Directors commended Uganda's positive economic performance supported by sound policies amid a challenging external environment. Growth has rebounded, inflation has remained moderate, policy buffers are adequate, and the banking system remains sound. Directors stressed the importance of continued strong policies to foster resilience and competitiveness, maintain macroeconomic stability, and promote diversified, inclusive growth.
Directors endorsed the authorities' fiscal policy stance focused on enhanced revenue mobilization and public spending efficiency, to create room for priority social and infrastructure investment. They welcomed the tax reform package, and endorsed plans to extend the tax net to the informal sector, strengthen tax compliance and enforcement, and eliminate discretionary tax exemptions. Directors stressed the need for continued fiscal discipline in the pre-electoral environment, and recommended strengthened communication with the markets.

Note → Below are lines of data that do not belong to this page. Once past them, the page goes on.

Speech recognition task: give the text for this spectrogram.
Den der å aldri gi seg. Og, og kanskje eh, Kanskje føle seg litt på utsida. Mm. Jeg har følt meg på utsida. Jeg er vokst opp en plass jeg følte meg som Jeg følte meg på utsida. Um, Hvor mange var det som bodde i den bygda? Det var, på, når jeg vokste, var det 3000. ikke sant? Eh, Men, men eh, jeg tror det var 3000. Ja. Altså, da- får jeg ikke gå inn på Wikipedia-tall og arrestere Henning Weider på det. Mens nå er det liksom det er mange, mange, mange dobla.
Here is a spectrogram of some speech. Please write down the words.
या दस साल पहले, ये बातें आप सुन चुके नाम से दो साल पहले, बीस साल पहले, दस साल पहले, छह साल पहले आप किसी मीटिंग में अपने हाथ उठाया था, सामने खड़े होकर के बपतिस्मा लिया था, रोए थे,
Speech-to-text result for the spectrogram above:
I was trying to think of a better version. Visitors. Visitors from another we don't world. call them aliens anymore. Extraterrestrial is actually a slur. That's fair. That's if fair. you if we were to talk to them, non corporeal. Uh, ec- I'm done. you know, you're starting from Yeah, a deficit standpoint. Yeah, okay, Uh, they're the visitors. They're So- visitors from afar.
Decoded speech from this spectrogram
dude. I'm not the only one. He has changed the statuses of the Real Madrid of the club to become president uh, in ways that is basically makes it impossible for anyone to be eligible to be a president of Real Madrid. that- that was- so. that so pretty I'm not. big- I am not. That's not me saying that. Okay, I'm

Directors supported the authorities' plans to scale up infrastructure spending, underpinned by new public investment management guidelines. They stressed the importance of ensuring the consistency of infrastructure investment with absorptive and implementation capacity; transparent selection of projects that are commercially viable; and contracting debt on favorable terms. Well-designed public-private partnerships should help to curtail contingent liabilities. Fund technical assistance would be helpful in supporting the authorities' efforts in these areas.
Directors welcomed the adoption of the Public Financial Management Act, and advised prompt enactment of its regulations. They looked forward to the adoption of the Charter of Fiscal Responsibility, and recommended sustained efforts to reduce domestic arrears.

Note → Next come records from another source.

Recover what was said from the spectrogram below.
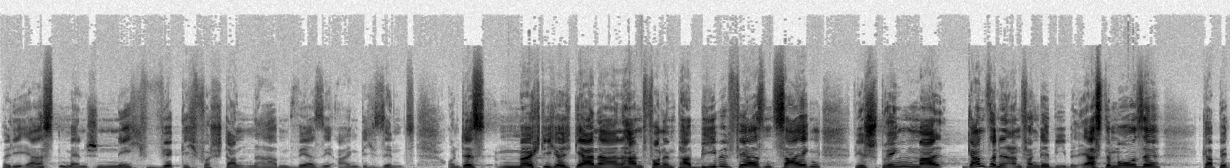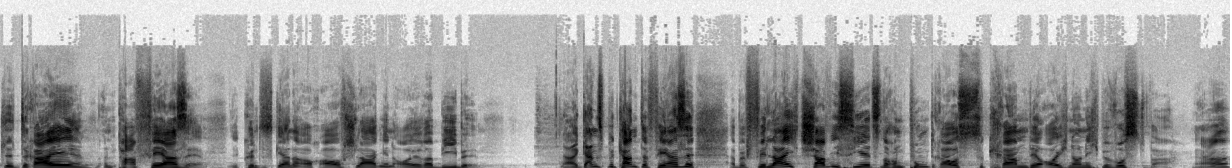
weil die ersten Menschen nicht wirklich verstanden haben, wer sie eigentlich sind. Und das möchte ich euch gerne anhand von ein paar Bibelversen zeigen. Wir springen mal ganz an den Anfang der Bibel. 1. Mose, Kapitel 3, ein paar Verse. Ihr könnt es gerne auch aufschlagen in eurer Bibel. Ja, ganz bekannte Verse, aber vielleicht schaffe ich es hier jetzt noch einen Punkt rauszukramen, der euch noch nicht bewusst war. Ja,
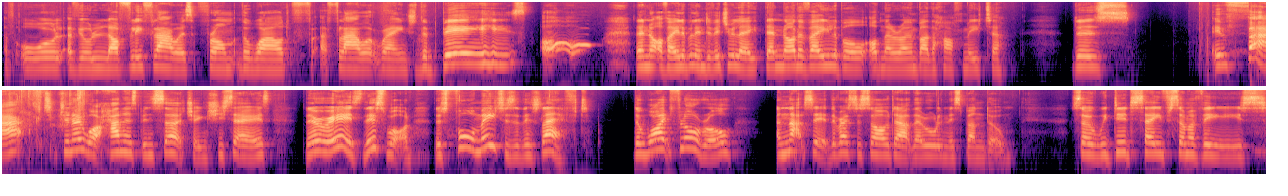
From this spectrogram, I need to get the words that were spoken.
of all of your lovely flowers from the Wild Flower range. The bees, oh, they're not available individually. They're not available on their own by the half metre. There's, in fact, do you know what? Hannah's been searching. She says, there is this one. There's four metres of this left. The white floral, and that's it. The rest are sold out. They're all in this bundle. So we did save some of these,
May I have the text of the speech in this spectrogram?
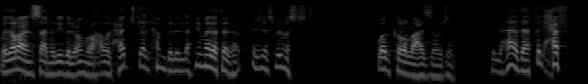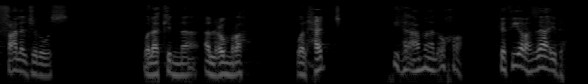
وإذا رأى إنسان يريد العمرة أو الحج قال الحمد لله. لماذا تذهب؟ أجلس بالمسجد. وأذكر الله عز وجل. قل هذا في الحث على الجلوس. ولكن العمرة والحج فيها أعمال أخرى كثيرة زائدة.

Directors considered the tight monetary stance appropriate, in view of recent price and exchange rate developments and rising domestic spending. They welcomed the strengthened inflation targeting framework, and called for further efforts to improve monetary policy transmission and coordination. Interventions in the foreign exchange market should continue to be limited to smoothing excessive volatility. Directors encouraged measures to enhance the central banks' independence, including timely passage of amendments to the Bank of Uganda Act and the central bank's continued recapitalization.

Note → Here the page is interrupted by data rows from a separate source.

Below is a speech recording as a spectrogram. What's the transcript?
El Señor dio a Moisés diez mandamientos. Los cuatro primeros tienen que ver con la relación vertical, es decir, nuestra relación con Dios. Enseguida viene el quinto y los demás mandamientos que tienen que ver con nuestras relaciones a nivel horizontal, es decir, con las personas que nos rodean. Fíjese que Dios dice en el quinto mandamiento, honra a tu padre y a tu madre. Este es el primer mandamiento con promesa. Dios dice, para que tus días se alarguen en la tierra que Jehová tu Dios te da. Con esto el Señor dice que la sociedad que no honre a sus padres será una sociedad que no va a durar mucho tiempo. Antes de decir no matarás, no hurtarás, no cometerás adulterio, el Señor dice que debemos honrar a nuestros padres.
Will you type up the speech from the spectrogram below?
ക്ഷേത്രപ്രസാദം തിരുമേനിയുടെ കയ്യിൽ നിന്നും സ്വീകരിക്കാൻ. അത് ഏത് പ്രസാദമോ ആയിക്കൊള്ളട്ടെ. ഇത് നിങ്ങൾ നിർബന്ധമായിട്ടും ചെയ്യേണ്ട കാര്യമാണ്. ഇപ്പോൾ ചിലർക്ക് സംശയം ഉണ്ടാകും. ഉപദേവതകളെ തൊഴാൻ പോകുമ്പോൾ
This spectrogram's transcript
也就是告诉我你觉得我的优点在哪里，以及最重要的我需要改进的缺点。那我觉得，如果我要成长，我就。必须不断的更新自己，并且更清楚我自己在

Directors noted that the financial sector is well capitalized and profitable. To further enhance financial stability, they advised enactment of the financial institutions legislation, and strengthening the risk assessment of foreign currency lending and credit concentration. Directors supported efforts to promote financial inclusion and deepening, including the strengthening of financial literacy. They welcomed the recent passage of the Anti-Terrorism Amendment Bill, and encouraged the authorities to address remaining deficiencies in the AML/CFT framework.
Directors commended the significant progress on structural reforms, and recommended sustained efforts to strengthen the business climate and public institutions in order to enhance competitiveness and promote diversified, inclusive growth. Efforts are needed to attract foreign investment and enhance regional integration, while a stronger social protection system should contribute to reducing poverty and inequality.